Collembola and Oniscidea, among the most important soil arthropods, will be used as references for biodiversity estimation. Curculionidae, Lepidoptera and plants will be considered also in some cases. Correlations of different parameters with both faunistic data and type of reafforestation should provide keys to the determinism of biodiversity fluctuations.

The main steps of the project areas follows.
First, standardized procedure for soil sampling: 2 plots, 8 m{2} (plantation and remnant patch of original vegetation) at each study site, homogenous in aspect, topography and edaphic substrate; 32 samples of 250 cm{3} per plot (litter and soil); extraction of fauna by Berlese; recorded parameters of age of plantation, previous and climatic vegetation, spatial structure of vegetation, soil profile, litter production, soil temperature and percentage carbon dioxide in litter. Collecting of phytophagous insects by pitfall trap and net. Seasonal sampling in all cases, control samples during the second year.
Second, identification and counting of animals and soil analyses (organic matter(OM), granulometry, pH, RFU) by specialized laboratories.
Third, computer assisted data processing following the same statistical method.

Coordinator

UNIVERSITE PAUL SABATIER DE TOULOUSE III
Address
Route De Narbonne 118
31062 Toulouse
France

Participants (3)
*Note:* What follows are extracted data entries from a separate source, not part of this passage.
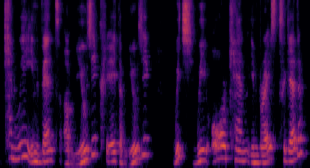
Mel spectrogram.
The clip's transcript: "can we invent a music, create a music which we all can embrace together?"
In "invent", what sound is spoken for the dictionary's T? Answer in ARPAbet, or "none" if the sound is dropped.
T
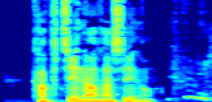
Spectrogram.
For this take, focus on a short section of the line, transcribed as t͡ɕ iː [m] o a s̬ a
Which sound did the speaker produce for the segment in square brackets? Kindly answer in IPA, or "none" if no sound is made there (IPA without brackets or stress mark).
n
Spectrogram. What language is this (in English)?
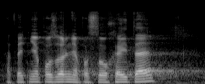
Czech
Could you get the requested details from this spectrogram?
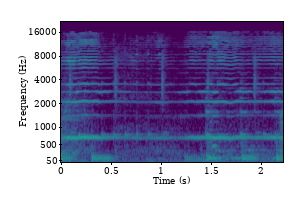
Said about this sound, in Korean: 모기! 아. 너 갑자기 어디서 나타난 거야? 어디 있었니?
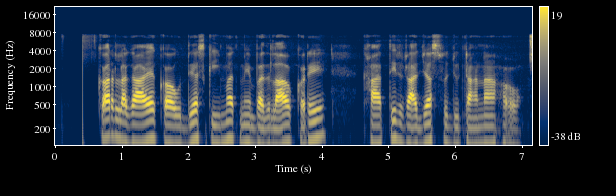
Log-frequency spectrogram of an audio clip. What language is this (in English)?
Bhojpuri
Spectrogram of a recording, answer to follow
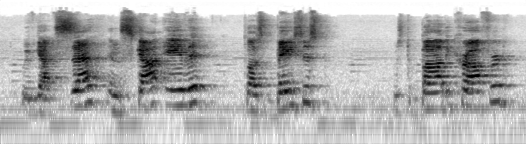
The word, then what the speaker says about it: Avett: about it's pretty neat Aid rhymes with Aid rhymes with David David the extra except it's a v TT the a it brothers and uh three threepiece band kind of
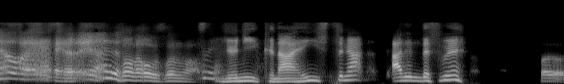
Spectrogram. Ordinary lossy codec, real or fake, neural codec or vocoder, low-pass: none; fake; codec, 24 kHz, 0.9 kbps, WavTokenizer, large speech release; 7.2 kHz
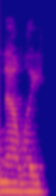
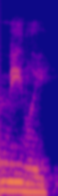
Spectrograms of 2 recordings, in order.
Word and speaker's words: Neely: how many times I've been called Nellie instead of Neely. and I much prefer Neely to Nellie.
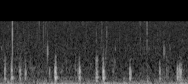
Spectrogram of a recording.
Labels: {"label": "biophony, knock croak", "recorder": "SoundTrap 300"}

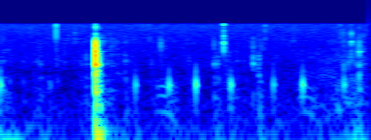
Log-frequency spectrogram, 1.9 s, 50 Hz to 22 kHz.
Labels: {"label": "biophony, knock croak", "recorder": "SoundTrap 300"}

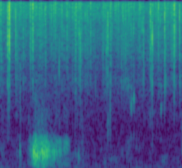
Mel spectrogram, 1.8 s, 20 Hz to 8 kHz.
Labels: {"label": "biophony, growl", "recorder": "SoundTrap 600 or HydroMoth"}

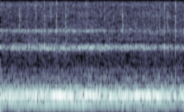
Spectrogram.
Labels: {"label": "anthrophony, boat engine", "recorder": "HydroMoth"}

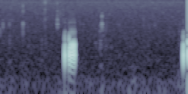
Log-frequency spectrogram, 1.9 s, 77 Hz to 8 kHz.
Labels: {"label": "biophony, knock croak", "recorder": "SoundTrap 300"}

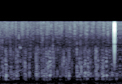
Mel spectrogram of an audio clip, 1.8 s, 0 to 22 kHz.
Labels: {"label": "biophony, sea urchins (Echinidae)", "recorder": "SoundTrap 600 or HydroMoth"}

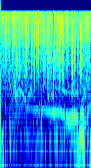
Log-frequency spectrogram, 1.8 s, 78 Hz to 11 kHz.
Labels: {"label": "biophony, cascading saw", "recorder": "SoundTrap 600 or HydroMoth"}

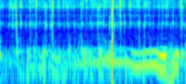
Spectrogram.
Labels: {"label": "biophony, cascading saw", "recorder": "HydroMoth"}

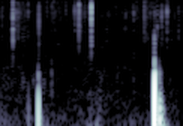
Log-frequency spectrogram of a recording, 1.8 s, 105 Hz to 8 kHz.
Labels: {"label": "biophony, double pulse", "recorder": "SoundTrap 300"}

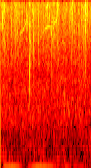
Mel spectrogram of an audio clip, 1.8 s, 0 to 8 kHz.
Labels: {"label": "biophony, dolphin", "recorder": "SoundTrap 500"}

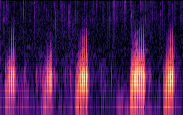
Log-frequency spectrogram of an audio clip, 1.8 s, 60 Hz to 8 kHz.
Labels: {"label": "biophony", "recorder": "SoundTrap 500"}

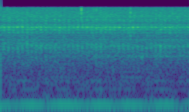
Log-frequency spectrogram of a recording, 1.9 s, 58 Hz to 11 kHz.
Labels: {"label": "anthrophony, boat engine", "recorder": "SoundTrap 300"}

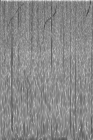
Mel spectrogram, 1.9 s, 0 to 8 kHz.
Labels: {"label": "biophony, dolphin", "recorder": "SoundTrap 500"}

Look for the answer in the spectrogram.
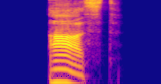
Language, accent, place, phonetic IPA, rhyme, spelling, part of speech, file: German, Germany, Berlin, [aːst], -aːst, aast, verb, De-aast.ogg
- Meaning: inflection of aasen: 1. second/third-person singular present 2. second-person plural present 3. plural imperative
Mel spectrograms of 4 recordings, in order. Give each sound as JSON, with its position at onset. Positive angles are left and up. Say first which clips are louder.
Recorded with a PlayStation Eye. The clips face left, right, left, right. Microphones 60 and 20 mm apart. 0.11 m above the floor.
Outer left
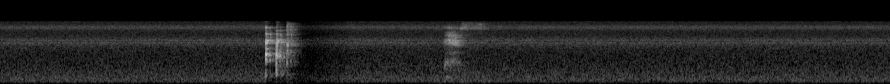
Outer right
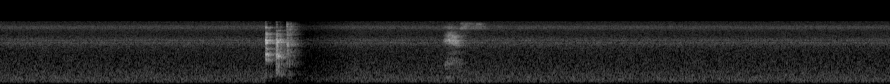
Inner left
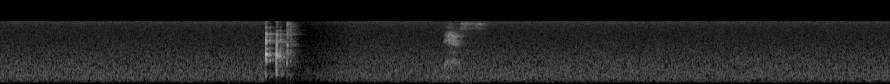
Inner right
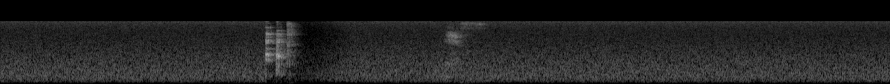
{"t": 2.6, "sound": "crushing", "louder": "outer left 3 dB, inner left 5 dB", "side_deg": 45, "distance_m": 5.5}
{"t": 4.4, "sound": "whispering", "louder": "even, inner left 4 dB", "side_deg": 40, "distance_m": 3.0}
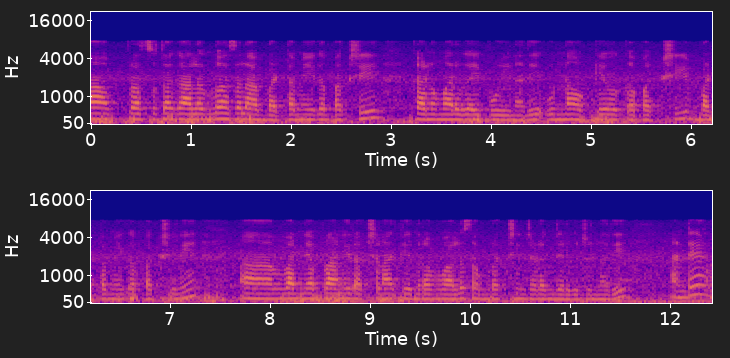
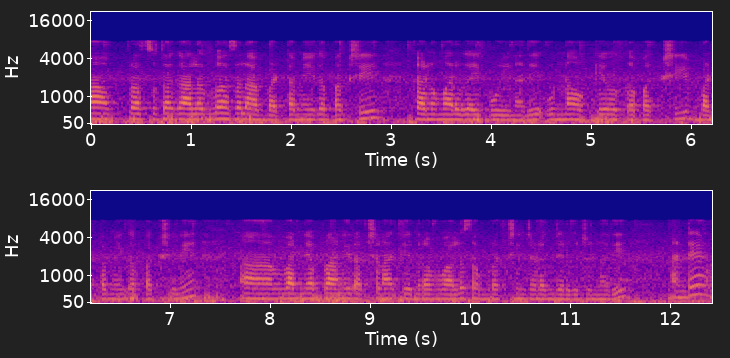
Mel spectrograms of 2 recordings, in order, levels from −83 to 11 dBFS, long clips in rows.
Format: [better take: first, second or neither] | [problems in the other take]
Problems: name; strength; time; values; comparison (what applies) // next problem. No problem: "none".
first | background sound (Drum kit); 13 dB below the speech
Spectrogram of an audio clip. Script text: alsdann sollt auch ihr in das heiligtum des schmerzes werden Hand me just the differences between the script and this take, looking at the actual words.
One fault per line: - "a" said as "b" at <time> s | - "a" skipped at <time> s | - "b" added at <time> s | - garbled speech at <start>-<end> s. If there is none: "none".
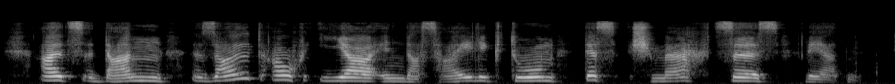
none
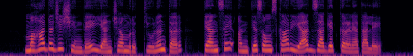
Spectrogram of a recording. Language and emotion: Marathi, neutral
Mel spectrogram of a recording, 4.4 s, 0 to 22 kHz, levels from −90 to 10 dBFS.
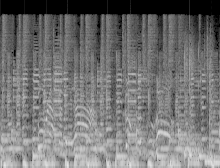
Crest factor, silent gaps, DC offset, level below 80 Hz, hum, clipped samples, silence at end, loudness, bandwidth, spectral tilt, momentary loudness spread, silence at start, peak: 10 dB; none; under 0.1%; -16 dBFS; none; under 0.1%; 0 s; -11 LUFS; 16.5 kHz; -5 dB/octave; 3 LU; 0 s; 0 dBFS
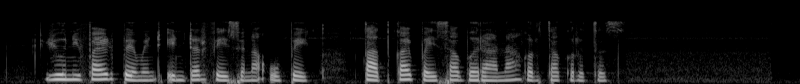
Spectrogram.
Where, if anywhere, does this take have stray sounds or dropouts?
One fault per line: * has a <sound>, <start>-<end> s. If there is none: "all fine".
all fine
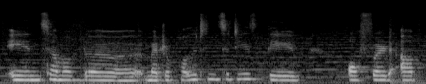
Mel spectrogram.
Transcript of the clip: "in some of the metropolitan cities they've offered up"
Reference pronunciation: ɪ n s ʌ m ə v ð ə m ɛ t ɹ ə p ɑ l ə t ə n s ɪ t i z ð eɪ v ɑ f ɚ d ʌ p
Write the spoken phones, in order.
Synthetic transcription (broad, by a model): ɪ n s ʌ m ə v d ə m ɛ t ɹ ə p ɑ l ə t ə n s ɪ t i z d eɪ ɑ f ɚ d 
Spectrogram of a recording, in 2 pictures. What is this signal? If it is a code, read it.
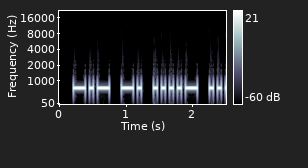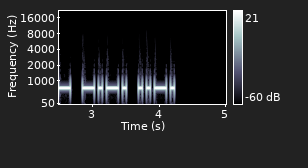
Morse code, heard as a keyed tone, about 21 wpm, 700 Hz. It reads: KN4UCF
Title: USA Callsign DE Callsign 20wpm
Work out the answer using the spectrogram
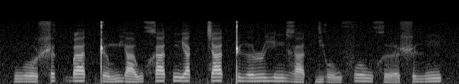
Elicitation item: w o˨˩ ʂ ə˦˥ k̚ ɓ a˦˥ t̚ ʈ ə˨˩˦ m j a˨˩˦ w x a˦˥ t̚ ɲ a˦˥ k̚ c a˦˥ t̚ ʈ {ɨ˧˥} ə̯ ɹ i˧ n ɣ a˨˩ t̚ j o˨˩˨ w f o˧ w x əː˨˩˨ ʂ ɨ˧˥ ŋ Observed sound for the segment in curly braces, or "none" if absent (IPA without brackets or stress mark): ɨ˧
Centre National de la Recherche Scientifique (CNRS)
France
Address
Moulis
09200 Saint-girons
Universidad Autónoma de Madrid
Spain
Address
Cantoblanco
28049 Madrid
Universidade de Coimbra
Portugal
Address
Largo Marques De Pombal
3049 Coimbra